The availability of safe and effective vaccines will help, especially if officials can significantly improve the doses of them available and get around obstacles to get them into hundreds of millions of Americans’ arms. Until then, we all can do much to battle the coronavirus with aggressive hygiene (especially hand washing), face coverings (double masks may be need now with highly transmissible variants blowing up), avoiding of closed and poorly ventilated spaces, and our staying home as much as possible and keeping mostly to members of our single households.
We all want greater normality to rein anew.
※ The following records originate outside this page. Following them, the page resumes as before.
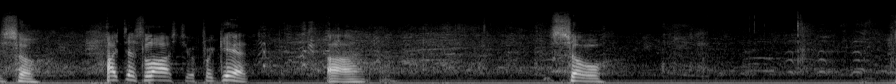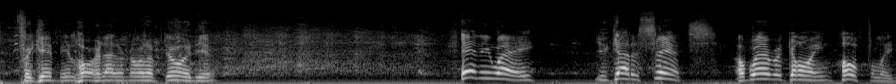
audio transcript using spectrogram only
So, I just lost you. Forget. Uh, so, forgive me, Lord. I don't know what I'm doing here. Anyway, you got a sense of where we're going, hopefully.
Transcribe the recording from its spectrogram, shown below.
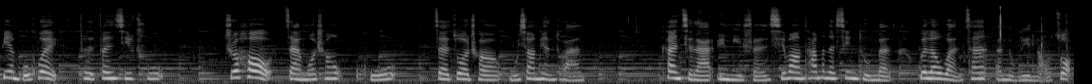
便不会分分析出。之后再磨成糊，再做成无效面团。看起来，玉米神希望他们的信徒们为了晚餐而努力劳作。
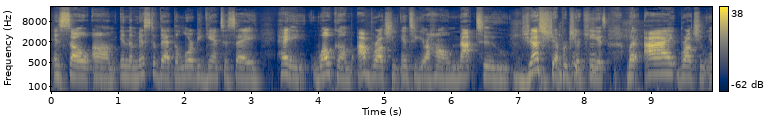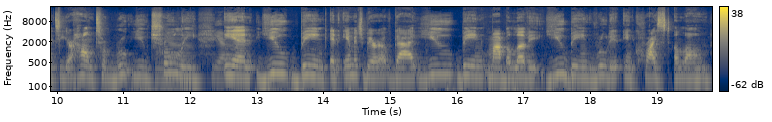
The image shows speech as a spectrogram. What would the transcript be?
And so, um, in the midst of that, the Lord began to say, hey, welcome. I brought you into your home not to just shepherd your kids, but I brought you into your home to root you truly yeah, yeah. in you being an image bearer of God, you being my beloved, you being rooted in Christ alone.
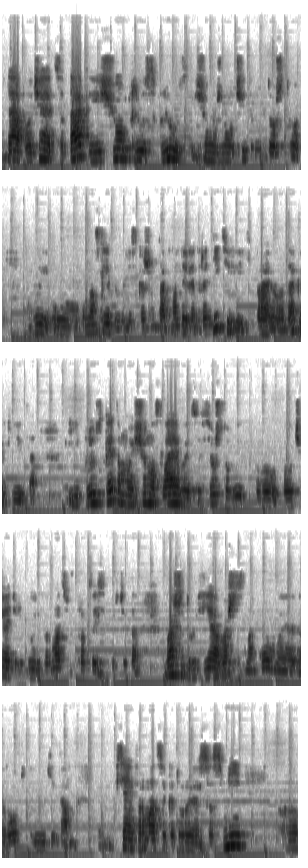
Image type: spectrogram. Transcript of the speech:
Да, получается так, и еще плюс-плюс, еще нужно учитывать то, что вы унаследовали, скажем так, модель от родителей, правила, да, какие-то, и плюс к этому еще наслаивается все, что вы получаете любую информацию в процессе. То есть это ваши друзья, ваши знакомые, родственники, там вся информация, которая со СМИ э,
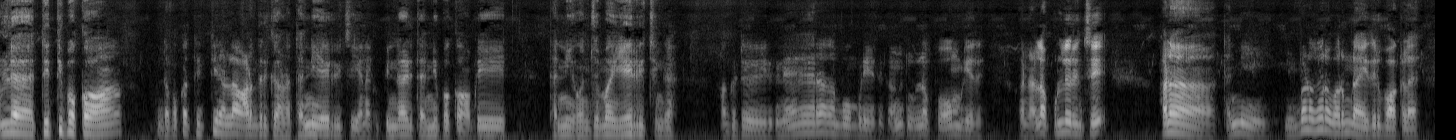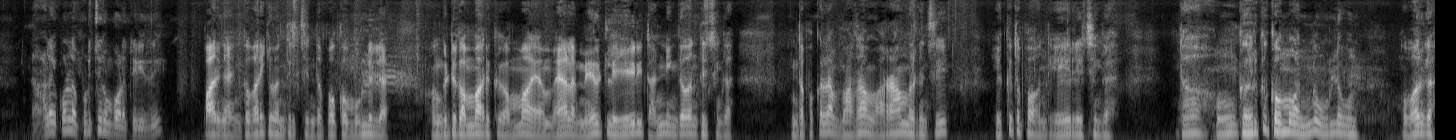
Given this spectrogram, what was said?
உள்ளே தித்தி பக்கம் இந்த பக்கம் தித்தி நல்லா வளர்ந்துருக்கு. ஆனால் தண்ணி ஏறிச்சு எனக்கு பின்னாடி தண்ணி பக்கம் அப்படியே தண்ணி கொஞ்சமாக ஏறிச்சுங்க அங்கிட்டு இதுக்கு நேராக தான் போக முடியாது. அங்கிட்டு உள்ளே போக முடியாது. அங்கே நல்லா புல் இருந்துச்சு. ஆனால் தண்ணி இவ்வளோ தூரம் வரும் நான் எதிர்பார்க்கல. நாளைக்குள்ளே பிடிச்சிரும் போல தெரியுது. பாருங்கள் இங்கே வரைக்கும் வந்துருச்சு இந்த பக்கம் முள்ளில். அங்கிட்டுக்கு அம்மா இருக்குது அம்மா என் மேலே மேட்டில் ஏறி தண்ணி இங்கே வந்துருச்சுங்க. இந்த பக்கம்லாம் மதம் வராமல் இருந்துச்சு. எக்குத்தப்பா வந்து ஏறிச்சுங்க இந்தா அங்கே இருக்குக்கு அம்மா இன்னும் உள்ளே ஒன்று இங்கே வருங்க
But it may be months before that can happen — and only if we redouble our shared altruism and collective focus on beating the coronavirus. And even if get this disease better in check, exhausted and overwhelmed doctors, nurses, hospitals, and their staff will then need to renew their obsessive efforts to slash HAIs, find new bug-fighting drugs, and reform how they prescribe existing antibiotics. No older patient — female or increasingly male — wants to be hospitalized for an increasingly common urinary tract infection or UTI, only to get sicker or even die from a drug-resistant HAI. We have got a lot of work to do to get our world to a better place, realizing, among other things, that major league infection fighting is and will be a key part of our new normal for the foreseeable future.